Why do we always try (or, at least, talk about trying) to push ourselves, every single ride? Now, I know that with the New Year having just passed, many of you will have all sorts of resolutions like “I’ll hit that rock garden at least 50% faster than I did last time!” Maybe you’ll tell yourself that you’re not going to give up and walk up the hill that you always have trouble with. Shoot, you might even resolve to drink less beer so you don’t have to justify riding up all those hills! Just keep in mind, all of you, that if you’re turning your rides into work, they won’t be nearly as fulfilling as they once were.
|It’s like the mountain bike version of stopping to smell the roses!|
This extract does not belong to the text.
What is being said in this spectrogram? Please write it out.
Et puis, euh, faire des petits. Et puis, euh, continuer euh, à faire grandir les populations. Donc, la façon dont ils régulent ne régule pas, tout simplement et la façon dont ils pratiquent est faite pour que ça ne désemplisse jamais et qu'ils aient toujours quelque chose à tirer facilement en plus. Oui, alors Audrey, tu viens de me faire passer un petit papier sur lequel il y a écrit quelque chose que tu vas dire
So here’s what you guys should try to remember, this year: every once in a while, it’s important to have an easy, relaxing, don’t-do-anything-dumb-but-also-don’t-try-to-push-your-limits kind of ride. Think of it as a way to recharge your proverbial batteries. You know that old saying “all work and no play makes Jack a dull boy”? It’s definitely true, in this instance.
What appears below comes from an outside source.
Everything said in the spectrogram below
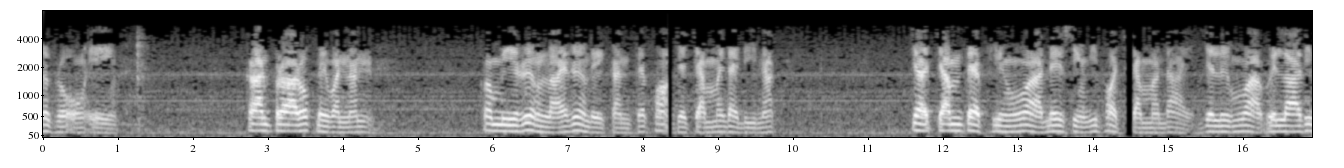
ด้วยพระองค์เอง การปรารบในวันนั้น ก็มีเรื่องหลายเรื่องด้วยกัน แต่พ่อจะจำไม่ได้ดีนัก จะจำแต่เพียงว่าในสิ่งที่พ่อจำมาได้ อย่าลืมว่าเวลาที่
Probably the only time I have actually not been excited to go for a ride was about day four of my two weeks of pre-race training. Every day I went out, I was pushing myself to the edge of my abilities and athleticism and, though I did wind up feeling like I had had fairly productive rides while driving home, they really didn’t have the same allure as my normal, “for fun” rides did. Now, granted, I definitely did get better because of those two weeks, but I don’t think I could think of a ride I enjoyed more than the one I went on immediately after the race – even though it was about three miles of nothing but double-track, it was relaxing and it was easy and it was entirely without a goal. It was fantastic.
Think about it, though – sure, one of the best parts of mountain biking is the excitement that comes from trying new trails, new lines on old trails, and new techniques. But how much fun can you *really* have, if you never take a day off to ride the easy trails, and remember what used to be difficult? I’m spending my Christmas time at my parents’ house on the beach and, as it turns out, flat sand is actually pretty nice after three years of riding in B.C. forests!
Admittedly it’s a bit late to be making any sort of resolutions, but you all should keep it in mind nonetheless. Sometimes, it’s a great idea to just take an easy day and relax. Don’t worry about nailing the rock garden you get stuck in, or climbing all 400 feet of that brutal hill, or getting every last iota of speed out of your downhill run. Take a break, take it easy, and remember why you started riding in the first place.